7 July 2017

How to Refresh Qlik Sense Dashboards

There are two different approaches to refresh Qlik Sense data – this will always depend on the data model complexity. In this article, we will present solutions that can be applied to different situations.

We will also explain how to schedule and create dependencies between data loads in order to better manage time and resources.


Data model over database

This approach is normally applied to:

  • Simple Dashboards
  • Smaller data volume
  • There is no data sharing between several Dashboards

It is important to keep in mind that every time we refresh data, the database is accessed and, due to that, we need to keep in mind the time of day these refreshes have to occur in order to minimize slowdowns on other processes and our own.

Reading data from other data sources

Besides reading data from a database or QVD files, it is also possible to use other data sources, such as:

  • Files (Excel, CSV, TXT, others)
  • Web sources

Build a datamodel from QVD files

Creating data models from QVD files (Qlik View Data) is the most used approach and the one that is highly recommended when there is the need to build a complex data model in what concerns calculation logic or data volume. A QVD file is a proprietary file from Qlik that contains tabular information. These files can be read or written by both Qlik Sense and Qlik View.

The main advantages on using QVD’s are:

  • Better data loading performance
  • Charge load decreased over the data sources
  • Data Consolidation from multiple sources
  • Incremental Data Loading

The ideal implementation to achieve a data model built from QVD files is based on:

  • Have one or more APPS with the exclusive purpose of refreshing data from a database into a QVD file.
  • Have one or more APPS with the exclusive purpose to read from QVD files in order to load previously refreshed data. In these APPS, it is usual to also have the developed dashboards, in order to visualize the data.

Image 1 – Store data on a QVD file

It is also possible to model data between QVD files, using SQL functions such as join, concatenation, etc.

All the SQL functions applicable to strings or numerical data are also applicable to columns on QVD files.

Image 2 – Read and Transform data from QVD files


Qlik Sense offers the possibility to set up the multiple executions on different schedules and to create dependencies between them.

Execution scheduling is created in Qlik Sense QMC (Qlik Management Console). The URL that is used to access QMC normally has the format QlikServerURL/qmc.

In Tasks section, the user should select Create New. An Edit window will appear where it is possible to fill several fields, such as, schedule name and the App name that will be the target of the execution.

Image 3 – Create an execution schedule

Here it is also possible to select the schedule execution periodicity. In order to achieve that it is only necessary to select, over Actions menu, the trigger for the scheduling:

  • Create new once-only trigger
  • Create new hourly trigger
  • Create new daily trigger
  • Create new weekly trigger
  • Create new monthly trigger
  • Create new scheduled trigger
  • Create new task event trigger
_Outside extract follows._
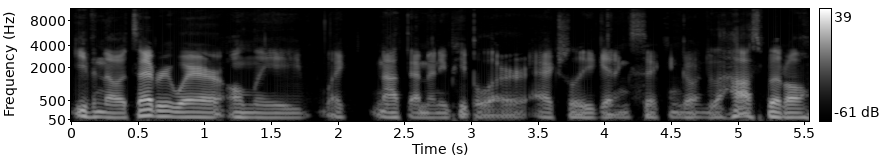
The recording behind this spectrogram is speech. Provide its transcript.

Inside each of these options, will be set up the begin and end date of the execution.

Image 4 – Set up Trigger Execution

How to create dependencies between different schedule executions?

As previously mentioned in this article, it is possible to combine and set up dependencies between several schedule executions. It is quite simple to achieve this.

Picking the example of a data model based on QVD files, it is necessary to create a dependency between the execution that reads the data from the database and stores it into the QVD and the execution that reads the data from QVD files and refreshes the data within a previously published dashboard.

The first one can be scheduled to execute daily, using a daily trigger.

Every day, the data will be refreshed based on this trigger.

The Dashboards only have to be updated when this first execution finishes with success, to achieve this we create a second execution using a task trigger event, similar to what is presented on the below image:

Image 5 – Create dependencies between schedule executions

The user can select between Task Successful and Task Failed:

  • Task Successful: the execution only starts after the execution mentioned on Task field has finished with success
  • Task Failed: the execution only starts after the execution mentioned on Task field has finished with failure



When possible, developments in Qlik Sense should always be over QVDs. The key element is to create one or multiple APPS to manage data refreshes efficiently.

  • A single refresh can contain information for multiple Dashboards
  • One QVD can be used for multiple Dashboards
  • One Dashboard can have information from multiple QVDs
  • Increased performance relative to all other options
  • Execution load will be inferior on the data sources
  • QVDs can be incrementally refreshed if required





       Joana Dias
  Ricardo Ferreira